Task statement
Images stay out. Everything else in the records is repeated exactly.

Data supplied
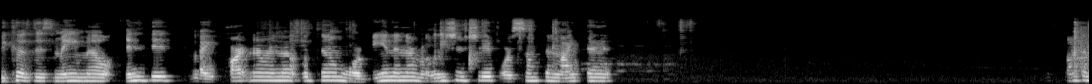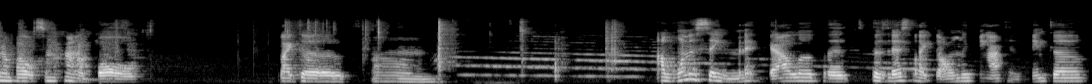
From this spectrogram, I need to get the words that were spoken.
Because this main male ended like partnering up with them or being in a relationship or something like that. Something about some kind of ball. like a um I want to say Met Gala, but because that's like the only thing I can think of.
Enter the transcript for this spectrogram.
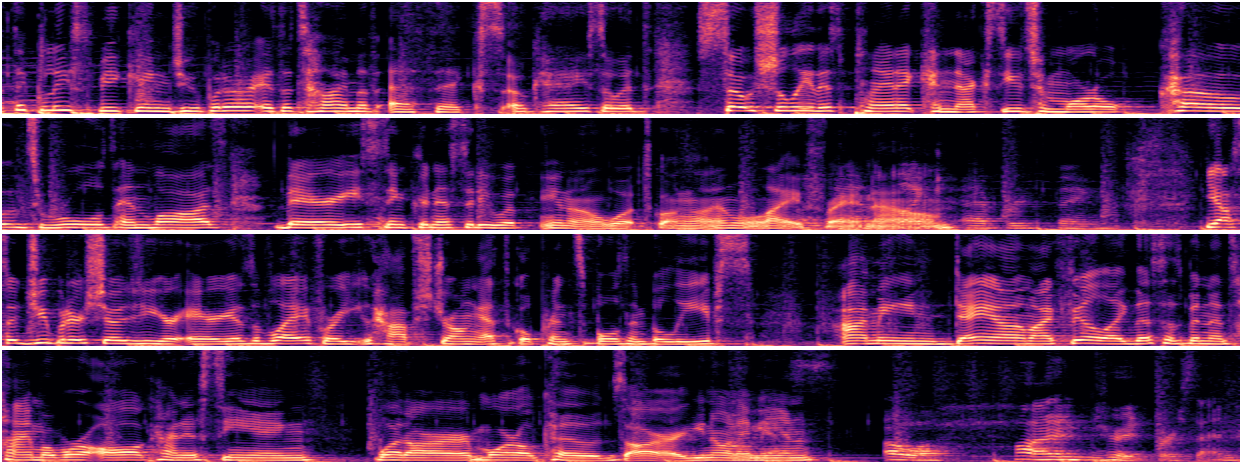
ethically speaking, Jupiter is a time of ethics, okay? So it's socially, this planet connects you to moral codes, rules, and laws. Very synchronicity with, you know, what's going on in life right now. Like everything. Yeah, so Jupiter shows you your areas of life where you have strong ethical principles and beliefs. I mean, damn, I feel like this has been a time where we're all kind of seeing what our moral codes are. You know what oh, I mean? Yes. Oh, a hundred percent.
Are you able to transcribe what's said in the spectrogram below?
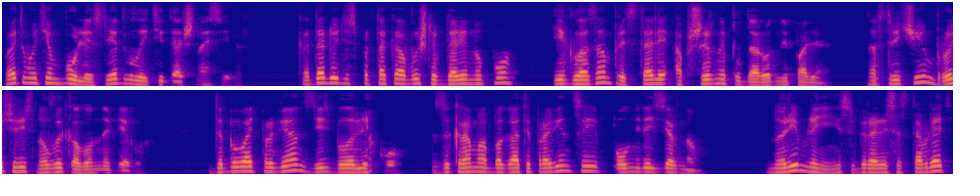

Response below
From this spectrogram, I need to get the words that were spoken.
Because this main male ended like partnering up with them or being in a relationship or something like that. Something about some kind of ball. like a um I want to say Met Gala, but because that's like the only thing I can think of.
Enter the transcript for this spectrogram.
ethically speaking, Jupiter is a time of ethics, okay? So it's socially, this planet connects you to moral codes, rules, and laws. Very synchronicity with, you know, what's going on in life right now. Like everything. Yeah, so Jupiter shows you your areas of life where you have strong ethical principles and beliefs. I mean, damn, I feel like this has been a time where we're all kind of seeing what our moral codes are. You know what oh, I mean? Yes. Oh, a hundred percent.
Are you able to transcribe what's said in the spectrogram below?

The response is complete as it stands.